Description of the task
Nothing but the lines below from the one that contains "Written record of" through the one that contains "What was said" should be retyped, exactly and including both ends. Do not include pictures.

Study material
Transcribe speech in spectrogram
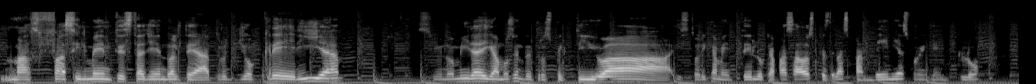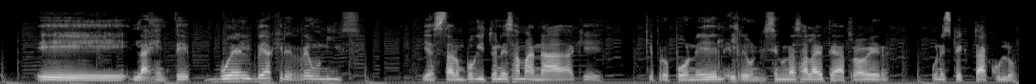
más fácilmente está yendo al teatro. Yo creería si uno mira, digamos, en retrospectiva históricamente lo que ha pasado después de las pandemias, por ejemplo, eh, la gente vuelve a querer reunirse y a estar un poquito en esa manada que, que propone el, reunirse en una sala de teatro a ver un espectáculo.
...
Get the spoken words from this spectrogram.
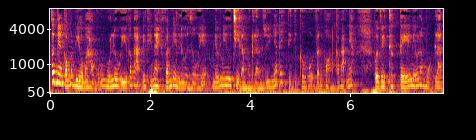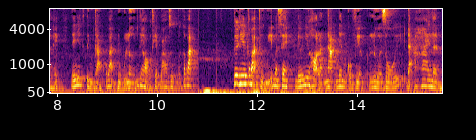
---
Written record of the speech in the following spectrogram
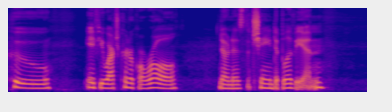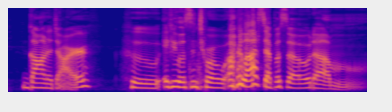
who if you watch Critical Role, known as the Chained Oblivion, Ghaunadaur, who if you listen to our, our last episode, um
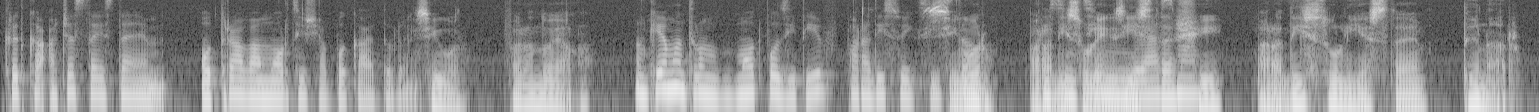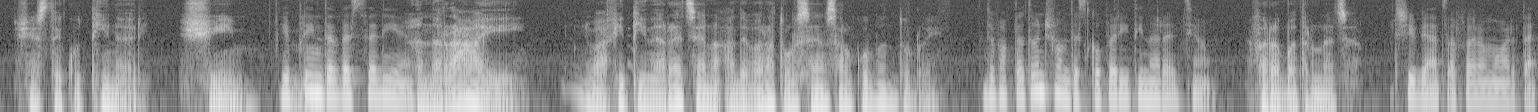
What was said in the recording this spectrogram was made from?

Task result
Written record of the speech in the following spectrogram
who if you watch Critical Role, known as the Chained Oblivion, Ghaunadaur, who if you listen to our, our last episode, um
What was said in the recording this spectrogram was made from?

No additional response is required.